Source records
•••••

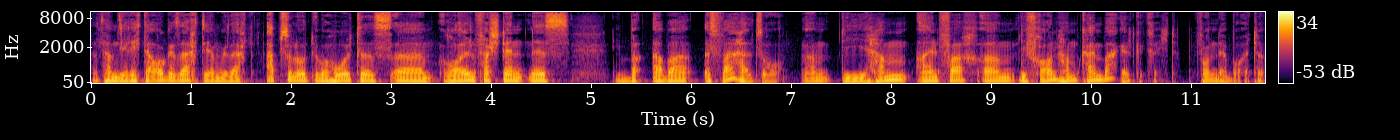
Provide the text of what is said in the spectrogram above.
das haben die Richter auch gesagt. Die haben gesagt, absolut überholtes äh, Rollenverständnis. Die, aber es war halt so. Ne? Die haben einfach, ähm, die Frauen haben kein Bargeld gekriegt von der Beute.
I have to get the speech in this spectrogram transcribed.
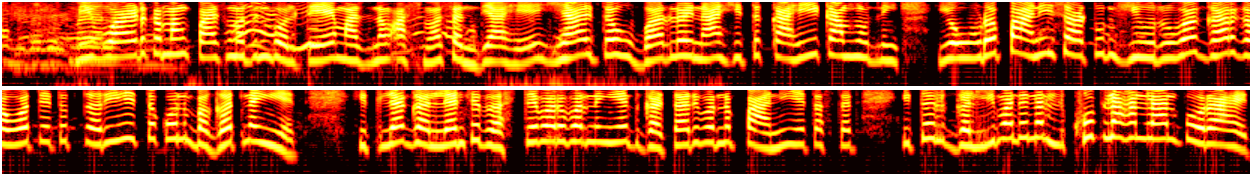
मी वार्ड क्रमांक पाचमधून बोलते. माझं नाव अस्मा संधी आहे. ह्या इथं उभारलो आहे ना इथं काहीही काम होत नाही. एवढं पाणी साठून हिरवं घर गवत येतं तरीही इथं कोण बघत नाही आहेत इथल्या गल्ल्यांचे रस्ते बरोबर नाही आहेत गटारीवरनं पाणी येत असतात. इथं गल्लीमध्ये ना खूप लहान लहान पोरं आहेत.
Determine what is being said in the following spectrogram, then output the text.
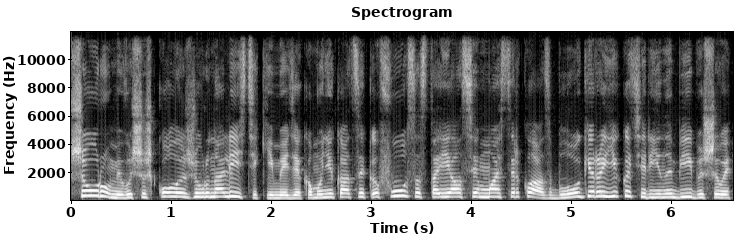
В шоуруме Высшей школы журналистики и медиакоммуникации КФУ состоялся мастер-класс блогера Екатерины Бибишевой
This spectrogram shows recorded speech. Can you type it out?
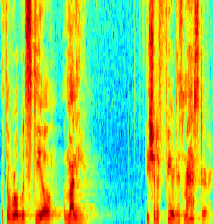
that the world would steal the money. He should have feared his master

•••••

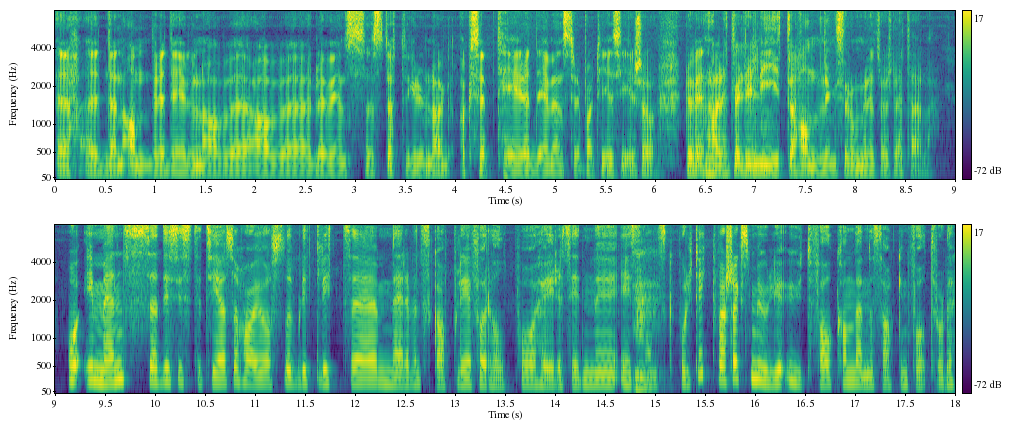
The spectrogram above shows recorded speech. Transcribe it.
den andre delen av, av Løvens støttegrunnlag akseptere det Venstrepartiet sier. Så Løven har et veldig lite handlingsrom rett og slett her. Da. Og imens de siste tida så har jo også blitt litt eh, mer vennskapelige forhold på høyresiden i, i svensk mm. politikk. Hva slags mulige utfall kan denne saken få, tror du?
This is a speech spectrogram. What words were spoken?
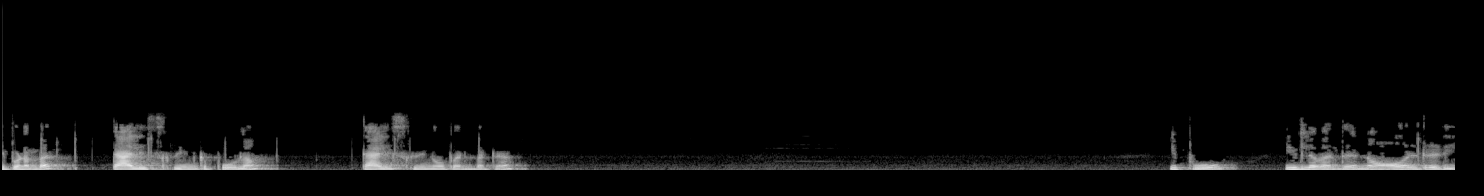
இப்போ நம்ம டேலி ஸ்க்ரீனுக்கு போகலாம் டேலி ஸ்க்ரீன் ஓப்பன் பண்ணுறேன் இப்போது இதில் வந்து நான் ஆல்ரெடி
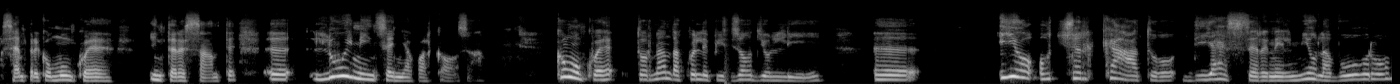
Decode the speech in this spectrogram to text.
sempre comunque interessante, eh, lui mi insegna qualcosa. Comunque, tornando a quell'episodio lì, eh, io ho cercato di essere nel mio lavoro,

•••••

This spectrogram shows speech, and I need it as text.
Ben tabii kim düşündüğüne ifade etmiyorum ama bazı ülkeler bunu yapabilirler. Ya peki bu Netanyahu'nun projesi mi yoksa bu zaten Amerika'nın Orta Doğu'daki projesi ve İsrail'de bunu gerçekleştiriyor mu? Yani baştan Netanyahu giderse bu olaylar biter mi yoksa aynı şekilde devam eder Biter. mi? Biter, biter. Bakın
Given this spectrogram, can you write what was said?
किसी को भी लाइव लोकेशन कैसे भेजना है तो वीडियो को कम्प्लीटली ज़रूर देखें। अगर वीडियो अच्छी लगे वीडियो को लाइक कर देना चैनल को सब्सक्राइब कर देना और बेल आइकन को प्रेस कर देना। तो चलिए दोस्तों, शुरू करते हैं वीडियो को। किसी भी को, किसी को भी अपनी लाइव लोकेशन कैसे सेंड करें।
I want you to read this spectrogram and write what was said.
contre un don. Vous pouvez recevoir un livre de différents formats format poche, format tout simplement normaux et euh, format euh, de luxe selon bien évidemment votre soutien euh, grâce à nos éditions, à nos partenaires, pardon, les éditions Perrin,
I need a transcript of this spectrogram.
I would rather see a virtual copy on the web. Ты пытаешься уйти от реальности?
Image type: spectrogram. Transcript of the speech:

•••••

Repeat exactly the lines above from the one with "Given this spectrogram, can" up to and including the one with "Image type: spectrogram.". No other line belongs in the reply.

## Response to this task
Given this spectrogram, can you write what was said?
किसी को भी लाइव लोकेशन कैसे भेजना है तो वीडियो को कम्प्लीटली ज़रूर देखें। अगर वीडियो अच्छी लगे वीडियो को लाइक कर देना चैनल को सब्सक्राइब कर देना और बेल आइकन को प्रेस कर देना। तो चलिए दोस्तों, शुरू करते हैं वीडियो को। किसी भी को, किसी को भी अपनी लाइव लोकेशन कैसे सेंड करें।
I want you to read this spectrogram and write what was said.
contre un don. Vous pouvez recevoir un livre de différents formats format poche, format tout simplement normaux et euh, format euh, de luxe selon bien évidemment votre soutien euh, grâce à nos éditions, à nos partenaires, pardon, les éditions Perrin,
I need a transcript of this spectrogram.
I would rather see a virtual copy on the web. Ты пытаешься уйти от реальности?
Image type: spectrogram. Transcript of the speech:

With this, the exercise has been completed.